SUPPLIED RECORDS:
* * * * * * * * *
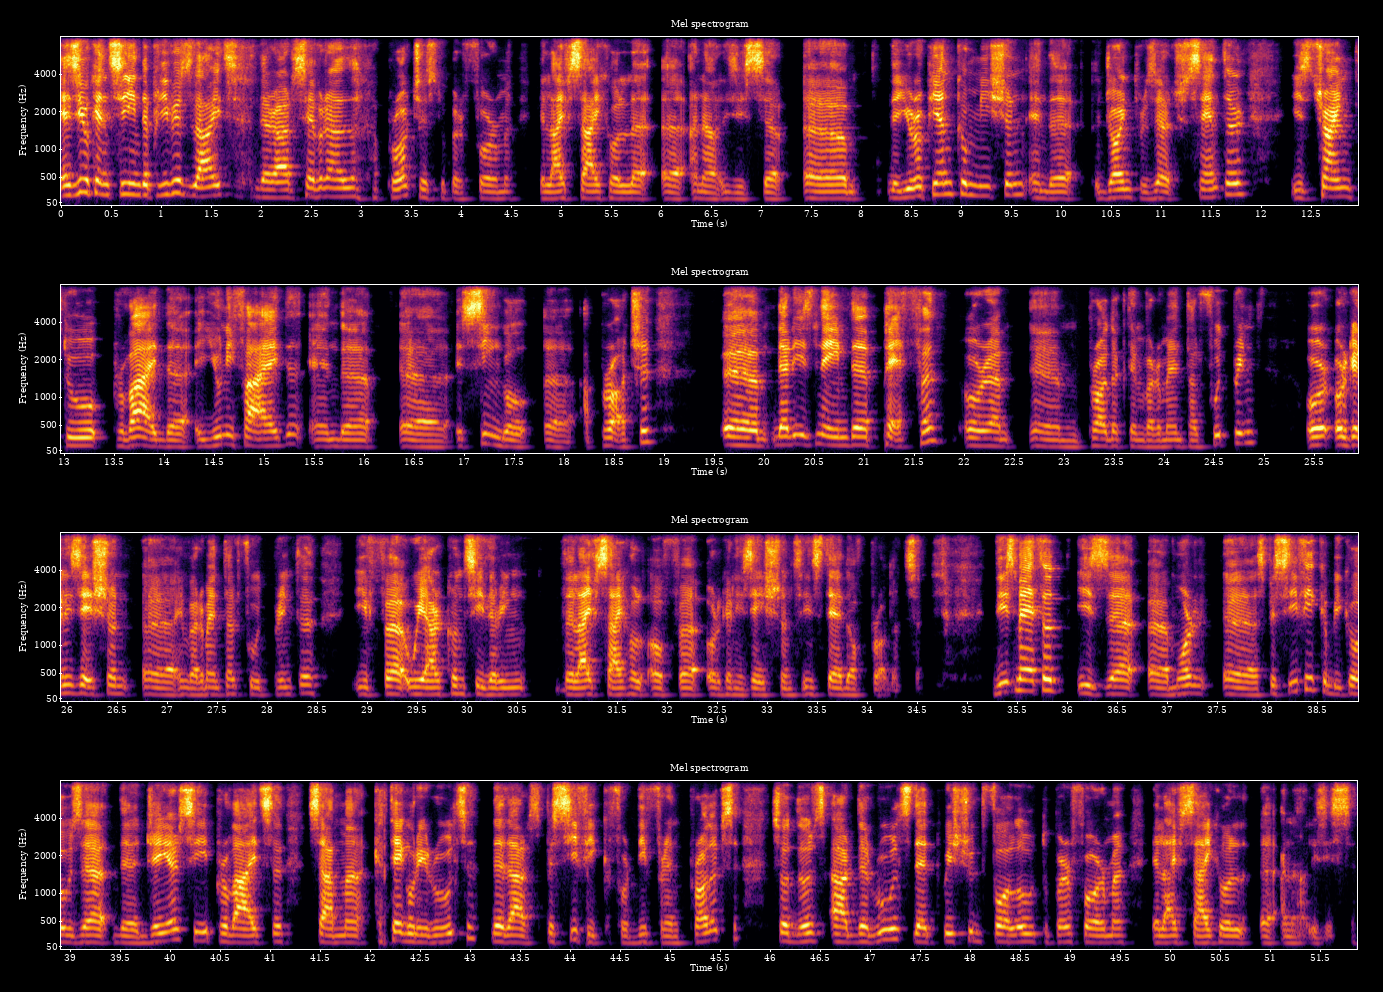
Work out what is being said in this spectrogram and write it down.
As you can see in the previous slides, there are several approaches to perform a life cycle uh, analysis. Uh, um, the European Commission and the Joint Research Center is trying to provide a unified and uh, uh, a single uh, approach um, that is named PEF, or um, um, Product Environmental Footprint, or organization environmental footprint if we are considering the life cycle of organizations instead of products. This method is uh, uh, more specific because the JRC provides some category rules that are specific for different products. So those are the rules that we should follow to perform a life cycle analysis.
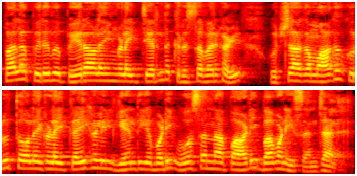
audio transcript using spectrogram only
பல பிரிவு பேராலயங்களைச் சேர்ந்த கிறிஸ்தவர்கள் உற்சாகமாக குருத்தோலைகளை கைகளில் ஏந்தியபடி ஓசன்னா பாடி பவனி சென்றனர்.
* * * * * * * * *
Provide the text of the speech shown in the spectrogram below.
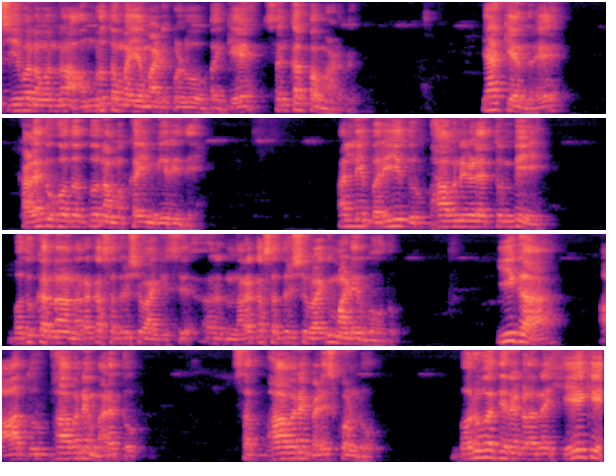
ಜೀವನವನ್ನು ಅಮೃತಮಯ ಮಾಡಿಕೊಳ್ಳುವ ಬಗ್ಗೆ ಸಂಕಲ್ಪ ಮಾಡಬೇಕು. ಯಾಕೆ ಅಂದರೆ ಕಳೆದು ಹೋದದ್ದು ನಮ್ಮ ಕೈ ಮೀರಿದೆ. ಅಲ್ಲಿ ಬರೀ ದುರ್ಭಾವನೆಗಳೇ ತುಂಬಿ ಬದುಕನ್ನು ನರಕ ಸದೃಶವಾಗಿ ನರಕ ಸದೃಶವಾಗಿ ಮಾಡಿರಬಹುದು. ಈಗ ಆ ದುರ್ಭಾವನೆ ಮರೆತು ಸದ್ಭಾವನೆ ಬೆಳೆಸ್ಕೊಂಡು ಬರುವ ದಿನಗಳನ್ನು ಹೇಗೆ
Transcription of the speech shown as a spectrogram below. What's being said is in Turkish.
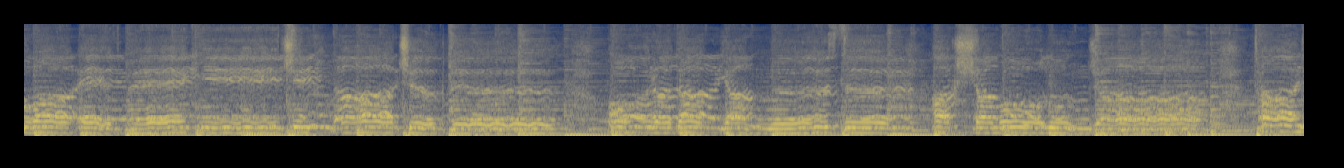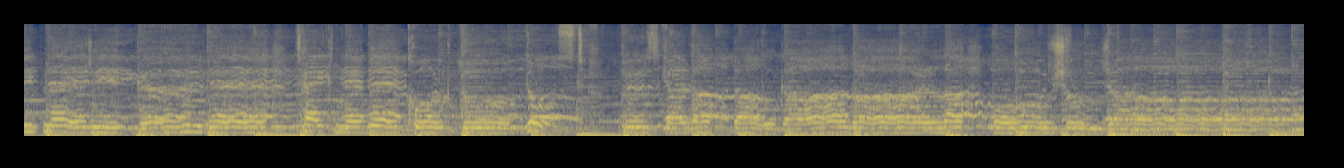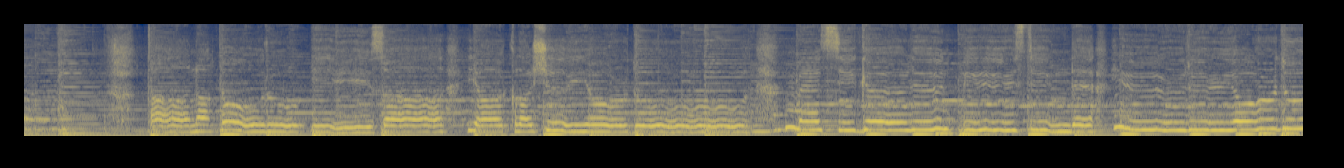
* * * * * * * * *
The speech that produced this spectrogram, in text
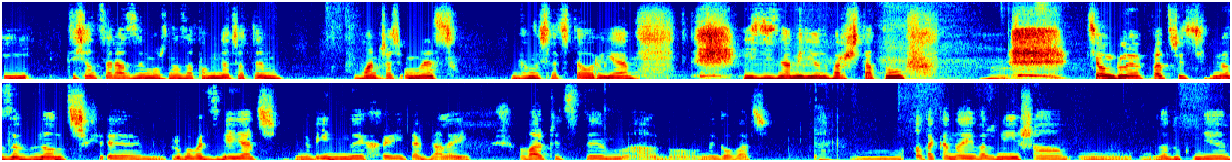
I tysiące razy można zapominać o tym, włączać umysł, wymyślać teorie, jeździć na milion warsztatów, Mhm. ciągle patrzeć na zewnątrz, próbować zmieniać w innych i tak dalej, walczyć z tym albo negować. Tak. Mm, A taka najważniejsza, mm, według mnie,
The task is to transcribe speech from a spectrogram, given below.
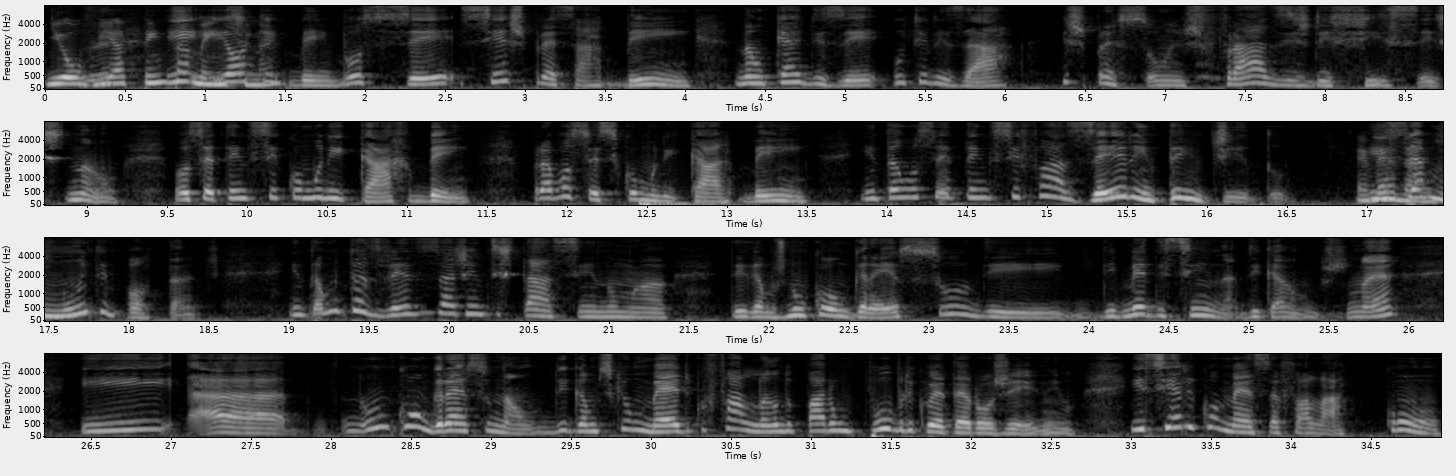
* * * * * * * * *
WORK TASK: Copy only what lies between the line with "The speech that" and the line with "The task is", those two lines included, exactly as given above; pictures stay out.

WRITTEN SOLUTION:
The speech that produced this spectrogram, in text
I tysiące razy można zapominać o tym, włączać umysł, wymyślać teorie, jeździć na milion warsztatów, Mhm. ciągle patrzeć na zewnątrz, próbować zmieniać w innych i tak dalej, walczyć z tym albo negować. Tak. Mm, A taka najważniejsza, mm, według mnie,
The task is to transcribe speech from a spectrogram, given below.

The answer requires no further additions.